Royal DSM sets sights on China’s clean-energy vehicles, electronic gadget markets
The Dutch nutrition and materials company has singled out electronics and automotive as the two key industries to drive its growth in China
Netherlands-based health, nutrition and materials group Royal DSM has thrown its weight behind China’s new-found preference for clean-energy vehicles and digital connectivity, pledging to increase investment in the market amid huge changes in the country’s economic landscape.
“We have transformed from a supplier only to the multinational companies in China five years ago to a supplier for both multinationals and Chinese brands today,” said Dimitri de Vreeze, a member of DSM’s managing board who oversees the company’s business in Asia. “Huge innovations will take place in this market in the next 10 years.”
He said that after establishing 22 production sites on the mainland, DSM would continue to seek merger and acquisition opportunities as well as investing in the world’s second-largest economy, despite worries about a slowdown in growth.
In the materials field, the Dutch company has singled out electronics and automotive as the two key industries it will focus on to chase fast business growth in China.
De Vreeze said the “focus approach” could help DSM to strengthen its innovation and development capabilities to cater to Chinese clients’ fast-changing demands.
Despite China’s increasing manufacturing might, materials science is viewed as one area whose core technologies it has yet to grasp amid its efforts to move locally-made products up the value chain.
DSM supplies to automakers that need to replace metals with lightweight materials such as carbon fibre.
Lightweight materials, essential for energy-efficient vehicles, allow electric cars to run for longer and to make the most of their battery power.
Though DSM would not disclose its detailed investment plans to expand on the mainland, Jiang Weiming, president of DSM China, said the company would gauge demand from clients on a case-by-case basis before making decisions.
New-energy vehicle sales in China have been buoyant since 2014, bolstered by government subsidies and incentives.
In 2015 sales, including pure electric and plug-in hybrid cars, jumped by more than fourfold from a year earlier before deliveries surged 53 per cent year-on-year in 2016.
In the first half of this year, new-energy vehicles saw a 14.4 per cent jump in sales from the same period a year ago.

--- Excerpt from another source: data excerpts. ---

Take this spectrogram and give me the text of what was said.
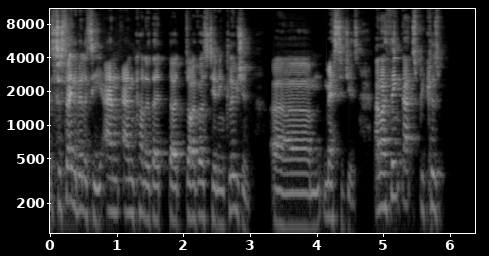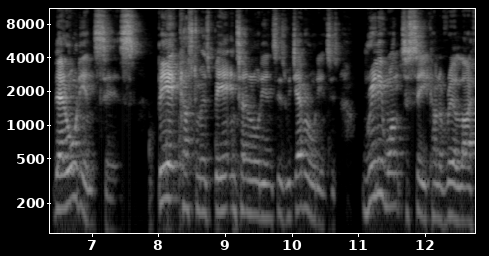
sustainability and, and kind of the, the diversity and inclusion um, messages. And I think that's because their audiences, be it customers, be it internal audiences, whichever audiences, really want to see kind of real life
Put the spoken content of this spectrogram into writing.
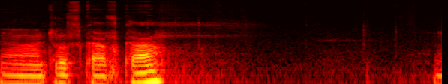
E, truskawka. No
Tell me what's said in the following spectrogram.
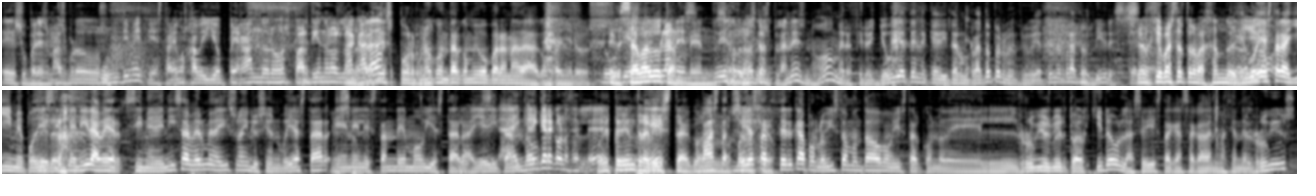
eh, Super Smash Bros. Ultimate, que estaremos Javi y yo pegándonos, partiéndonos la Bueno, cara. Gracias por no contar conmigo para nada, compañeros. El sábado planes, también, tienes otros planes, ¿no? Me refiero, yo voy a tener que editar un rato, pero me refiero, voy a tener ratos libres. Sergio va a estar trabajando allí. voy a estar allí, me podéis Pero- venir a ver. Si me venís a ver, me dais una ilusión. Voy a estar Eso. en el stand de Movistar, ahí Sí, editando. hay que reconocerle. Eh. pedir entrevista Eh, con va a estar- voy a estar cerca, por lo visto ha montado Movistar con lo del Rubius Virtual Hero, la serie esta que han sacado de animación del Rubius.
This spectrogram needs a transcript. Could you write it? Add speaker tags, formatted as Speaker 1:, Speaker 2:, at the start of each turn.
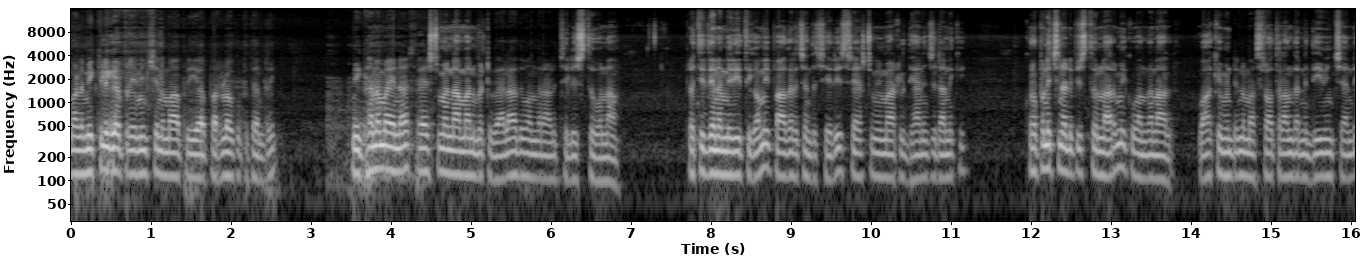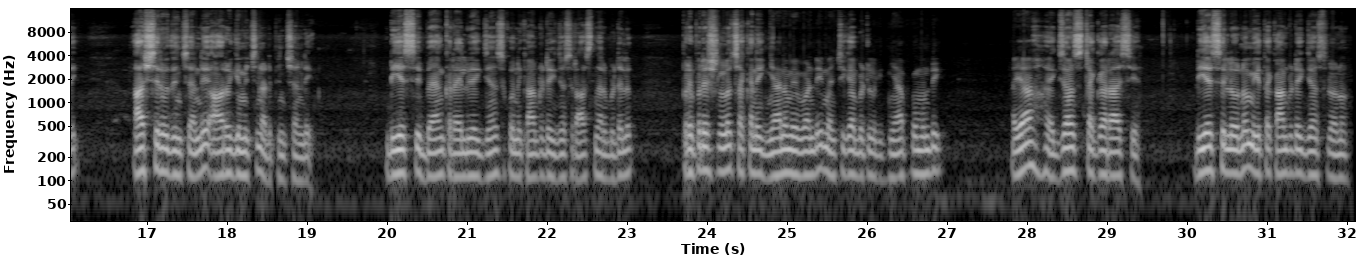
Speaker 1: మమ్మల్ని మిక్కిలిగా ప్రేమించిన మా ప్రియ పరలోకపు తండ్రి మీ ఘనమైన శ్రేష్టమైన నామాన్ని బట్టి వేలాది వందనాలు చెల్లిస్తూ ఉన్నాం. ప్రతిదినం మీ రీతిగా మీ పాదాల చెంత చేరి శ్రేష్ఠ మీ మాటలు ధ్యానించడానికి కృపనిచ్చి నడిపిస్తున్నారు మీకు వందనాలు. వాక్యం వింటున్న మా శ్రోతలందరినీ దీవించండి ఆశీర్వదించండి ఆరోగ్యం ఇచ్చి నడిపించండి. డిఎస్సి బ్యాంక్ రైల్వే ఎగ్జామ్స్ కొన్ని కాంపిటేటివ్ ఎగ్జామ్స్ రాస్తున్నారు బిడ్డలు. ప్రిపరేషన్లో చక్కని జ్ఞానం ఇవ్వండి మంచిగా బిడ్డలకి జ్ఞాపకం ఉండి. అయ్యా ఎగ్జామ్స్ చక్కగా రాసి డిఎస్సిలోను మిగతా కాంపిటేటివ్ ఎగ్జామ్స్లోను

“Cars of today will be dinosaurs in five to 10 years,” said De Vreeze. “There will be a move to low-weight vehicles which are highly connected.”
DSM joins a clutch of global big-name companies including General Motors striking an optimistic tone regarding China’s new-energy vehicle market.
Beijing has been encouraging their wider use, to protect the environment.
“In China, we found that there is stricter legislation on emissions and water filtration, and that’s what DSM likes, because, as a company, DSM is at the forefront of sustainability,” De Vreeze said.
Global business advisor McKinsey predicted that one out of every three new car sales in the world before 2022 would take place in China, the primary source of growth for the global auto market.
“As Chinese consumers continue to become more sophisticated, automakers must reinvent their success formulas to surprise and delight them,” said Paul Gao, a partner with McKinsey. “That means delivering leading-edge connectivity options, pursuing digital innovations, participating in the electric vehicle space, and taking steps in the burgeoning used-car market.”
De Vreeze said Chinese car brands would pick up their growth in the coming years, driving demand for science-based materials such as DSM’s Dyneema-branded products, which claim to be made from the world’s strongest fibre.
In the electronics field, DSM says its plastic materials used in mobile phone antennae can help improve connectivity while reducing the weight. Normally, plastics are less capable than metals at receiving signals.